On December 21, 2020, Congress passed a $900 billion coronavirus relief bill (“relief bill”) as part of a broader spending bill for fiscal year 2021. President Trump signed the relief bill on December 27, 2020. In anticipation of any coronavirus relief, employers and HR professionals have been asking whether Congress would extend mandatory paid leave under the Families First Coronavirus Response Act (“FFCRA”), which is set to end on December 31, 2020. Congress did not. Instead, under the relief bill, employers who voluntarily pay FFCRA leave through March 31, 2021, are eligible for tax credits associated with such leave. Other highlights of the relief bill include extensions of certain unemployment compensation benefits and the employee retention tax credit, which had previously expired or were set to expire by December 31, 2020.

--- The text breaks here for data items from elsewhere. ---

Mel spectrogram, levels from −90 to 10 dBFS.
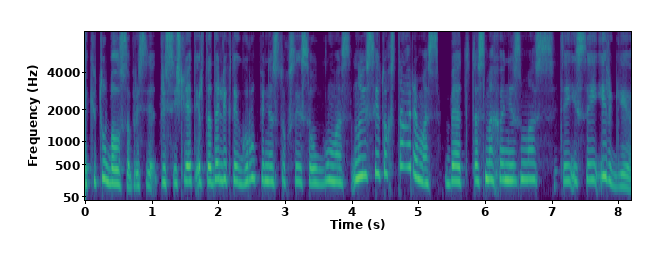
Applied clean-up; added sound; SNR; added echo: none; none; none; none.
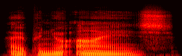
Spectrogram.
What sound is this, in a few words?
voiceover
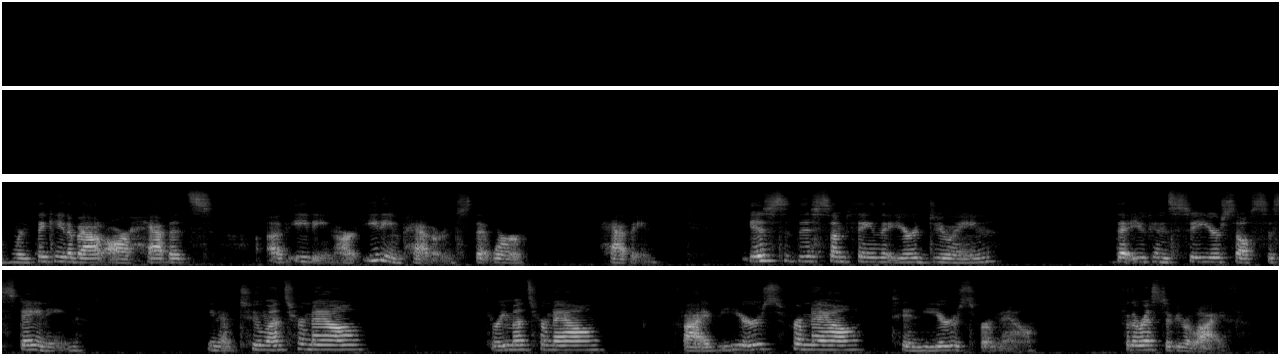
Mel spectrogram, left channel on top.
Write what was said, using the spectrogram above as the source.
when thinking about our habits of eating, our eating patterns that we're having. Is this something that you're doing that you can see yourself sustaining, 2 months from now, 3 months from now, 5 years from now, 10 years from now, for the rest of your life?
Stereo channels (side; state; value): left; silent; 55 dB below the other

As a reminder, the FFCRA requires employers with fewer than 500 employees to provide two forms of paid leave to their employees: (1) 80 hours of emergency paid sick leave (“EPSL”) to a full-time employee who is unable to work because of a qualifying reason related to COVID-19; and (2) 12 weeks of emergency family and medical leave (“EFML”) (of which at least the final 10 weeks are paid) to an employee who is unable to work because of child care needs related to COVID-19. To offset the cost of such required paid leave, the FFCRA provides a tax credit for each form of leave. The mandatory FFCRA leave and the associated tax credits expire on December 31, 2020.
The relief bill does not extend the mandatory FFCRA leave. Therefore, employers are not required to provide FFCRA leave (either EPSL or EFML) after December 31, 2020. However, the relief bill extends the tax credits to March 31, 2021. As such, if an employer voluntarily provides either EPSL or EFML through March 31, 2021, the employer will be eligible for the tax credit associated with such leave.

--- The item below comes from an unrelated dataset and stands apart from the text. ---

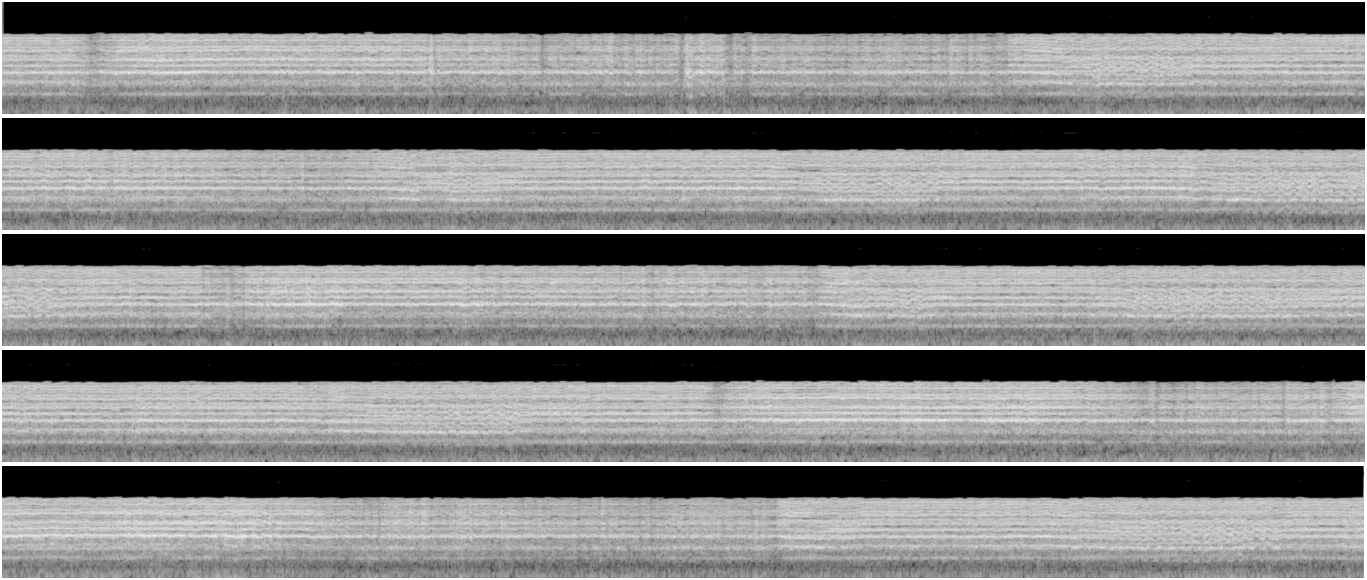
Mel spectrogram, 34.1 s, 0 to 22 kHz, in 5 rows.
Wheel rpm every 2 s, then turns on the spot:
160, 170, 170, 160, 160, 160, 160, 160, 170, 160, 160, 160, 160, 160, 160, 160, 160.
none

We read the relief bill as permitting an employer to provide one form of leave (e.g., EPSL), but not the other (EFML), and still be eligible for the tax credit for such leave. The tax credits for EPSL and EFML are governed by separate provisions, and neither is conditioned on whether the employer offers the other type of leave. We also do not read the relief bill as providing a reset or additional leave to employees who have already exhausted their 80 hours of EPSL or 12 weeks of EFML. Therefore, an employer can only take the tax credit for leave taken by those employees who have not already exhausted their EPSL and EFML leave allotments in 2020.

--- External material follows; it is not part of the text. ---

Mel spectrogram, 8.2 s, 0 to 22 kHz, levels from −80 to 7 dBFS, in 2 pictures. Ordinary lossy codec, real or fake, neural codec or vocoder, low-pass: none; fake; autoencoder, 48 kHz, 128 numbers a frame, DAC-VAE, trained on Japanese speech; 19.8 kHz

Now that the relief bill has become law, the DOL and/or the IRS may release updated guidance on the now-voluntary FFCRA leave.
Finally, although employers are no longer required to provide FFCRA leave after December 31, 2020, they may have PTO or other paid leave policies that are applicable. In addition, employers must be aware of any state or local laws that mandate paid leave.
The relief bill extended several pandemic-related unemployment insurance benefits that were created by the Coronavirus Aid, Relief, and Economic Security Act (“CARES Act”). First, it extends the Pandemic Unemployment Assistance (“PUA”) program, which provides unemployment assistance to individuals who are not eligible for regular unemployment compensation benefits, to March 14, 2021 (with a phaseout for certain individuals through April 5, 2021). The relief bill also increases the duration of the PUA benefit from 39 weeks to 50 weeks.
Second, the relief bill provides a $300 federal pandemic unemployment compensation enhancement (the previous $600 enhancement expired on July 31, 2020). Thus, individuals will receive their regular unemployment compensation benefit under state law, plus $300. This enhancement ends on March 14, 2021.
Finally, the relief bill extends the Pandemic Emergency Unemployment Compensation (“PEUC”) benefit, which provides emergency unemployment compensation to individuals who have exhausted their regular benefits under state or federal law, to March 14, 2021 (with a phaseout for certain individuals through April 5, 2021). The relief bill also increases the duration of the PEUC benefit from 13 weeks to 24 weeks.
Employee Retention Credit
The CARES Act created an employee retention tax credit for an employer whose business was closed due to a government order or suffered a significant decline in gross receipts, but who continued paying wages to its employees. The credit was set to expire on December 31, 2020. Among other things, the relief bill extends the credit through June 30, 2021; increases the amount of the credit; and decreases the reduction in gross receipts necessary to qualify for the credit.
If you have any questions about the latest coronavirus relief bill, including its effect on FFCRA leave, please contact an attorney in the McNees Labor and Employment Group.